Dear Friend introduced me to one of Edna's close friends:

"Oh! You're Jasmine!"
"Edna told me all about you!"
"She did?"
"Oh yes. She told me all about your visits and that wonderful Indian food you brought and what you do (and then proceded to give me details from my Edna visits, and the treats I brought her)."
I was speechless.
She continued,"You know dear, it was a very new friendship, but for Edna it was a very deep friendship."

I thought I was going to cry. Here I was thinking that this woman who touched me so deeply really didn't know me from the next fan who dropped in...I couldn't have been more mistaken.

The day was filled with little moments like that. Mr. Choy and I had a lovely chat about Edna and I told him that she really did like him a lot, filling him in on details of conversations. Even after her death, Edna Staeber continued her magical way of making each one of us feel special.

After the speeches and video clips we spilled into the reception, its tables laidened with sandwiches and sweets. Bowls of punch were off to the side as were carafes of coffee and tea. But everywhere--and I do mean everywhere- were wicker baskets filled with blueberry muffins. The Laurier catering team was given Edna's favourite muffin recipe (she was known for feeding muffins to visitors) and they made hundreds of them. The recipe was also given to each of us, along with a copy of her favourite poem.

I truly believe that death only comes when one has been forgotten permanently. The body may be dust, but memories are what keep us living. I think, through her many, many friends, and countless fans and owners of her books, Edna will be with us for a very long time.

So, in my own little space, here is one more way I hope to keep this wonderful person with us. I hope you try the recipe--it is effortless and forgiving...and somewhat addictive.

In her own words "I've eaten a lot of blueberry muffins in my day, but none as good as my sister Norma's."

Edna's Favourite Blueberry Muffins
50g soft butter (1/4 c)
125g sugar (3/4 c)
1 egg, well beaten
160g pastry flour (1-1/2c)
1/2 tsp salt
1 dspn baking powder (2 tsp)
125ml milk (0.5c)
150g blueberries (fresh or frozen) (1 c)

  • Preheat oven to 375F/190C and line or butter 12 medium muffin cups/9 large muffin cups.
  • Sift together flour, salt and baking powder.
  • Cream together butter and sugar. Add sifted dry ingredients alternately with milk. Fold in blueberries.
  • Fill the tins (at least 2/3 full). Bake for 15-20 minutes or until done.


add this page to del.icio.us

Edit: Since posting this, I've found out the attendence guesstimate at the Laurier event was 500. I've amended the post...


Anonymous said...

In Japan, we remember the deceased on the 7th day and 49th day.

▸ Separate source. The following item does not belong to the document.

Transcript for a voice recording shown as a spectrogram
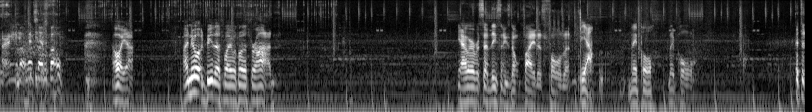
See I mean about one-sided battle? Oh yeah. I knew it would be this way with this rod. Yeah, whoever said these things don't fight is full of it. Yeah. They pull. They pull. It's a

There used to be a meatless meal that was eaten but nowadays most families just cater a small lunch or dinner at the memorial hall.

What a lovely tribute to Edna!

Anonymous said...

What a lovely post - it made my eyes tear.

We don't have any traditions except lighting a candle on the anniversary of the death. not terribly commemorative... no?

Anonymous said...

We have no traditons in the Scottish world except to get drunk(pissed). This seems like a much better thing to do.

Anonymous said...

Jasmine, a touching post to commemorate a wonderful woman.

Anonymous said...

Thank you for teaching me another culture's rituals I did not know about.
What a lovely tribute to Edna. I know you will carry her memory and cherish her friendship forever.

jasmine said...

Hello all

Kat -- How interesting--especially from a numerological point of view. Seven and seven sevens...

VC -- I like that tradition very much. Candles--the light, the flame, the warmth--all very symbolic.

Peabody--I see nothing wrong with raising a glass to those who are no longer among us. I believe the alcohol that evaporates is known as "the angel's share" so think of it as merely catching up with what they've got going :)

Jenny -- Oh honey -- welcome back! You've been missed--I hope things are better now.

Helene -- As morbid as it may sound, death rituals are very interesting. Everything from foods, to clothing, to colours to music. It all says so much about who we are...